Exercise directions
Could you output, word for word, only the lines from the line with "Check the spectrogram" to the end of the entries, including both ends? Omit the pictures.

(Extracted information begins)

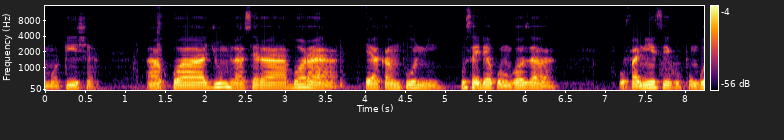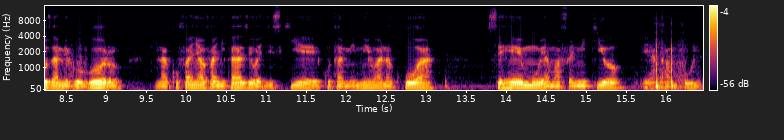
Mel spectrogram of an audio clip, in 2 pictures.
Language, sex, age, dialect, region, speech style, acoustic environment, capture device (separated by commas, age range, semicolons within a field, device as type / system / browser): Swahili, male, 25-34, Kenya - Mombasa, Kenya, nervous; anxious, silence, desktop / Windows / Chrome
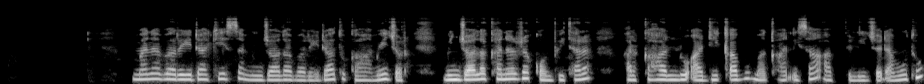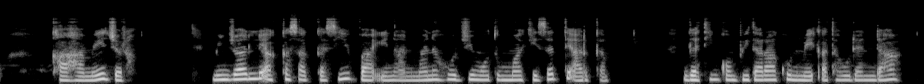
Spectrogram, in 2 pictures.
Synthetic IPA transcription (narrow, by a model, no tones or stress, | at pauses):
mɐnɐbɐɾe̞ːd̪aːke̞ːsːɐmɪnd͡ʒaːlɐbɐɾe̞ːd̪aːt̪ʊkaːhɐme̞ːd͡ʒɪɾɐ̥mɪnd͡ʒaːlɐkɐnɐrːɐkɔmpɪːt̪ʰɐɾɐ | hɐɾkɐɦɐlːuːʔɐd̪iːkʼɐbʊmɐkʼaːnɪsaːʔɐpːɪliːd͡ʒɛᶑɐmʊt̪ʊ | kʰaːɦɐme̞ːd͡ʒɪɾɐ̥ | mɪnd͡ʒaːlːɛɐkːɐsɐkːɐsiːfbaːʔɪ̰naːnmɐnɐɦɔd͡ʒiːmo̞ːt̪ʊmːaːke̞ːsːɐt̪ːɪɐɾkɐmɐ | ɡɐt̪iːŋkɔmpuːt̪ɐɾaːkʊnme̞ːkʼɐt̪ɐʔud̪ɐnd̪ɐʔa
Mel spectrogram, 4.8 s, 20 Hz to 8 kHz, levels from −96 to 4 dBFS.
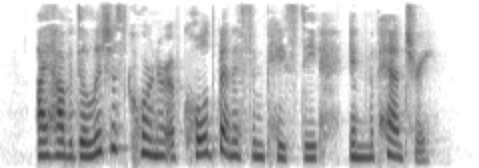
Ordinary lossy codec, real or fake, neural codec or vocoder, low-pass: MP3, 32 kbps; fake; vocoder, 44.1 kHz, 128 mel bands every 512 samples, BigVGAN v2; 7.2 kHz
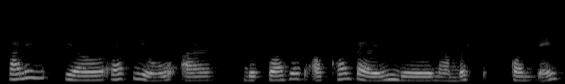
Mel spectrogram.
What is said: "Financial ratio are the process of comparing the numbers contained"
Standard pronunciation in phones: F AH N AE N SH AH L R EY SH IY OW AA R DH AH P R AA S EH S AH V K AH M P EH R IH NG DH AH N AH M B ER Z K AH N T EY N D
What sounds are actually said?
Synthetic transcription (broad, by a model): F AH N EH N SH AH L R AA S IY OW AA R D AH P R AA S EH S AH F K AH M P EH R IH NG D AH N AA M B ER S K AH N T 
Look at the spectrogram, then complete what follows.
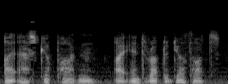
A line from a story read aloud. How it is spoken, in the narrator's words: She said softly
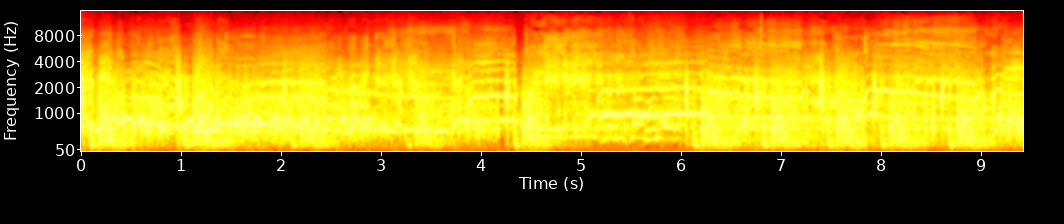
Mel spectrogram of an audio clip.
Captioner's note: Aplausos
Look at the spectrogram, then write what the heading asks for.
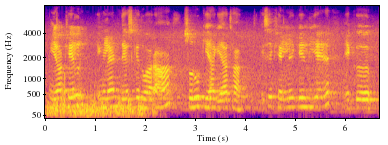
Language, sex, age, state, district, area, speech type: Urdu, male, 18-30, Bihar, Darbhanga, urban, spontaneous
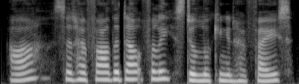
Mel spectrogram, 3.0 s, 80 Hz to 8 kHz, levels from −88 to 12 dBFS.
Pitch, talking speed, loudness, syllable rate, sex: 235 Hz, 200 wpm, -16 LUFS, 5.3 syllables/s, female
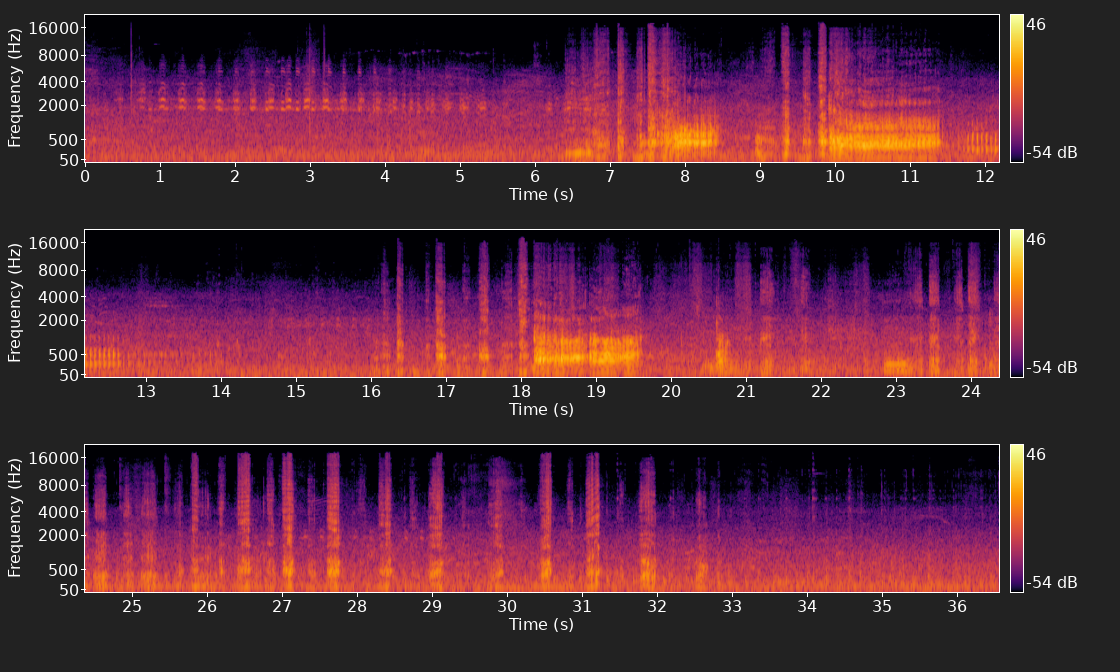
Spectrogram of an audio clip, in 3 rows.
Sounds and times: WET TRAFFIC FAR 0:00.0 - 0:36.5
LARGE SEA LIONS 0:06.2 - 0:36.5
BOAT 0:31.4 - 0:36.5

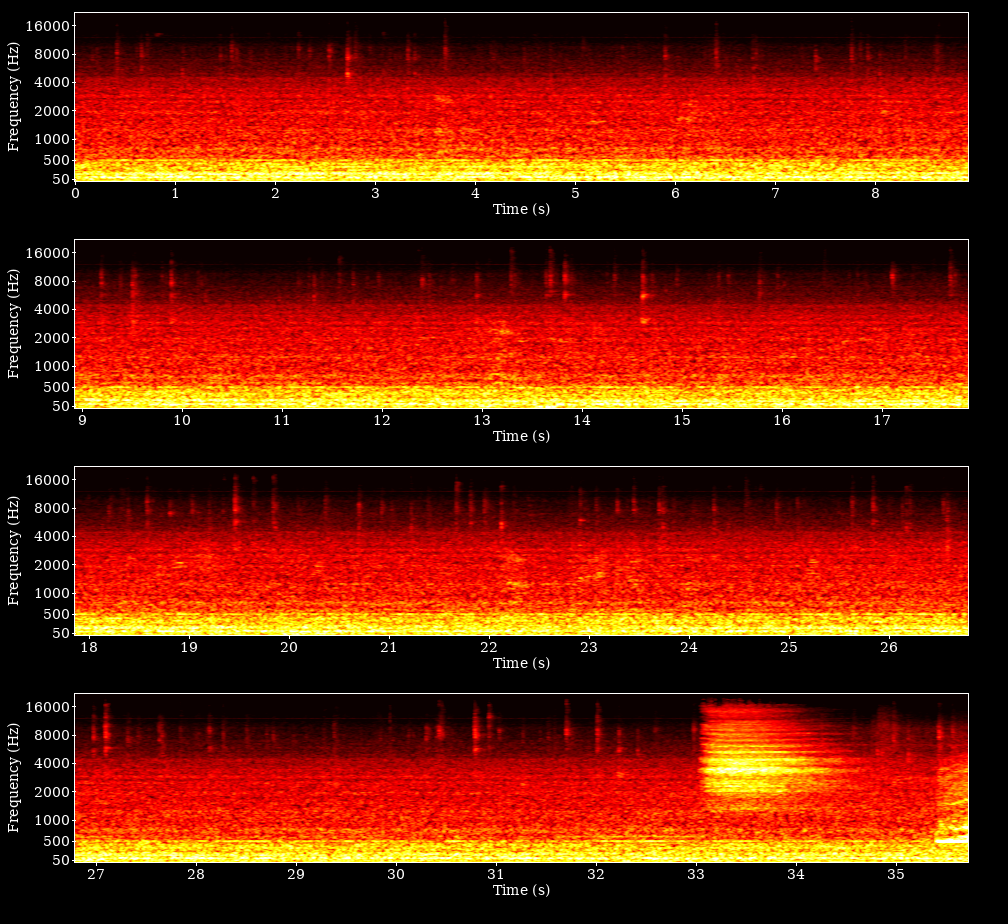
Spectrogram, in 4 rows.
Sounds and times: Train stop and departure 0:31.7 - 0:35.7

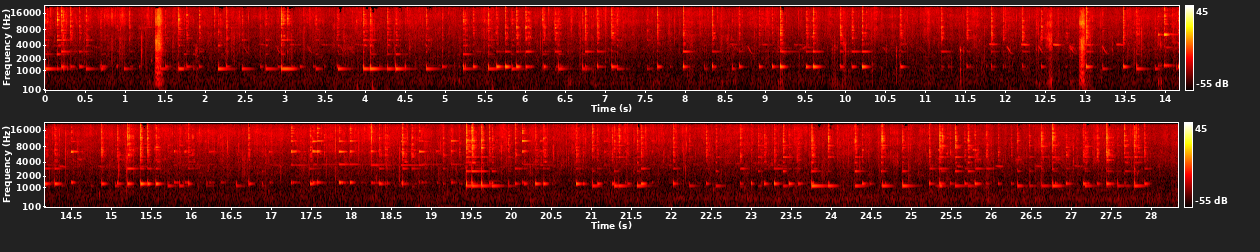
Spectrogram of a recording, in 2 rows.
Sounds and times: Goats grazing in the meadows 0:00.0 - 0:28.3

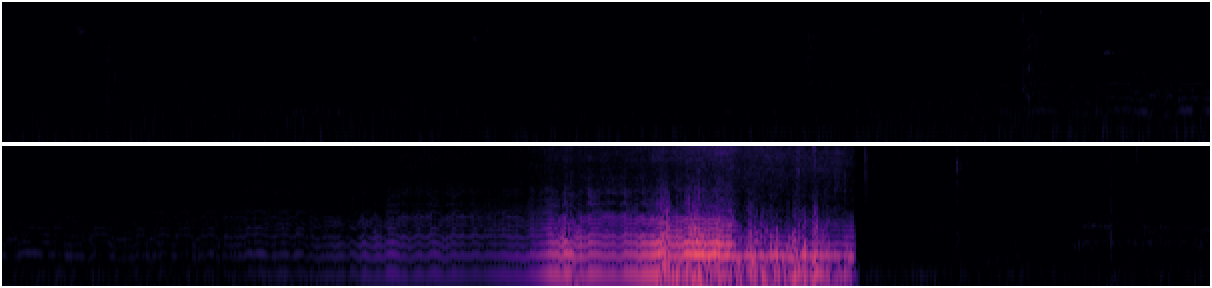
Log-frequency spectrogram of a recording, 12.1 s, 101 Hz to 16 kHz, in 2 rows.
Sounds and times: bumbkebees fly to the crack 0:07.6 - 0:10.3

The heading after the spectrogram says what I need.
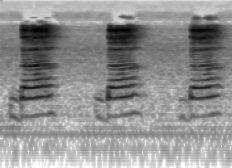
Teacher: جب دونوں ہونٹوں کا گیلا حصہ ذرا زور سے مل کر الگ ہو جاتا ہے تو حرف با ادا ہوتا ہے. ہمارے ہونٹوں کا جو اندر کا حصہ نا، جب ہم نارملی جوائن کریں اپنے ہونٹوں کو، جب آپ نے جوائن کیا ہوا تو دراصل آپ کے ہونٹوں کے گیلے حصے ملے ہوئے ہیں.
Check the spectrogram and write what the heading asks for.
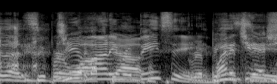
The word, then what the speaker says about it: Ribisi: Ribisi.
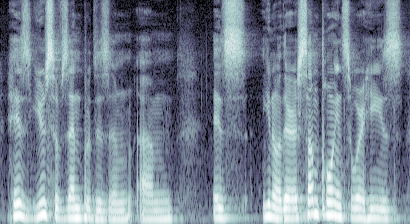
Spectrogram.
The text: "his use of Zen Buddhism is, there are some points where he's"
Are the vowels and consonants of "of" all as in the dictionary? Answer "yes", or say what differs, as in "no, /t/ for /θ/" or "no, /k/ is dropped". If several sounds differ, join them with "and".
yes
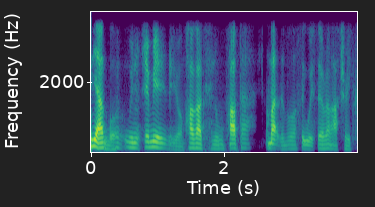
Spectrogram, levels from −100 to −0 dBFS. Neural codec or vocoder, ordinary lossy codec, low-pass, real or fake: codec, 16 kHz in and 24 kHz out, 0.4 kbps, LongCat-Audio-Codec, four codebook decoder; none; 3.6 kHz; fake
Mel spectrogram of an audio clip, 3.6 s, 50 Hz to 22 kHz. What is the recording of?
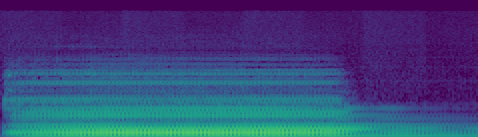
A real cello playing the note, G2 (2nd octave on a keyboard) by playing the open G string (third lowest string). Eighth note in a C chromatic scale. All notes in the scale are available in this pack. Notes played by a real cello can be used in editing software to make your own music.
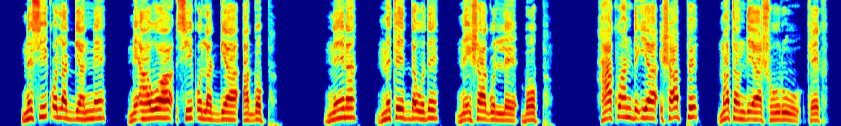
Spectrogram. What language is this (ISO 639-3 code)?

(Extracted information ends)

Final answer
Check the spectrogram and write what the heading asks for.
The word, then what the speaker says about it: Ribisi: Ribisi.
Spectrogram.
The text: "his use of Zen Buddhism is, there are some points where he's"
Are the vowels and consonants of "of" all as in the dictionary? Answer "yes", or say what differs, as in "no, /t/ for /θ/" or "no, /k/ is dropped". If several sounds differ, join them with "and".
yes
Spectrogram, levels from −100 to −0 dBFS. Neural codec or vocoder, ordinary lossy codec, low-pass, real or fake: codec, 16 kHz in and 24 kHz out, 0.4 kbps, LongCat-Audio-Codec, four codebook decoder; none; 3.6 kHz; fake
Mel spectrogram of an audio clip, 3.6 s, 50 Hz to 22 kHz. What is the recording of?
A real cello playing the note, G2 (2nd octave on a keyboard) by playing the open G string (third lowest string). Eighth note in a C chromatic scale. All notes in the scale are available in this pack. Notes played by a real cello can be used in editing software to make your own music.
Spectrogram. What language is this (ISO 639-3 code)?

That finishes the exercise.